I was having a chat to a pal tonight about something I say all the time and frequently have people ask me about, it’s my use of the word ‘doing’ rather than ‘have’.
For example, let’s take depression. Depression isn’t something you have, it’s something you do. It’s active, it’s a verb! Depression is the act of depressing yourself.
I’m going to pause here to allow the silence to be punctuated by someone screaming ‘You don’t understand…’ at their computer.
Now that’s out of the way can I just add, the act of doing is rarely conscious and doesn’t diminish the feelings someone feels. If you’re doing depression, anxiety, loneliness, jealousy, resentment, anger, sadness, disappointment, guilt or any other emotion then you will really feel like shit sometimes but i just want you to realise you’re not sick. You’re not broken. You’re just stuck in a pattern of thought and emotion that isn’t serving you.
You can change. Everyone can. If we treat these emotions as ‘things’ then it makes them immovable, permanent. Let’s get straight, it’s a behaviour, a set of circumstances that, although feels real, is still just behaviour. To say someone ‘has’ depression for example puts a huge label on them, labelling in this case is not useful. In fact it will tend to force generalisations about behaviour and make it less likely that the person will be able to change.
Does that make sense? There is a permanence to ‘has’ and a flexibility in ‘do’.
The question is do you want to be sick and broken or do you want to tell yourself this is a temporary thing you can change easily?
Flexibility is good.
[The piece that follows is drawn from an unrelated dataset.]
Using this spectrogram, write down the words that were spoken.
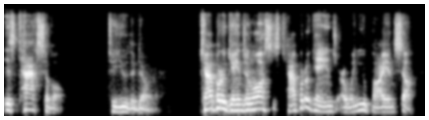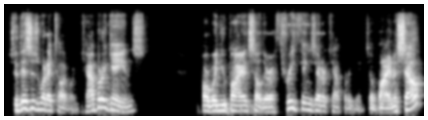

Touch your emotional toes with your emotional fingers and watch how cool life becomes 🙂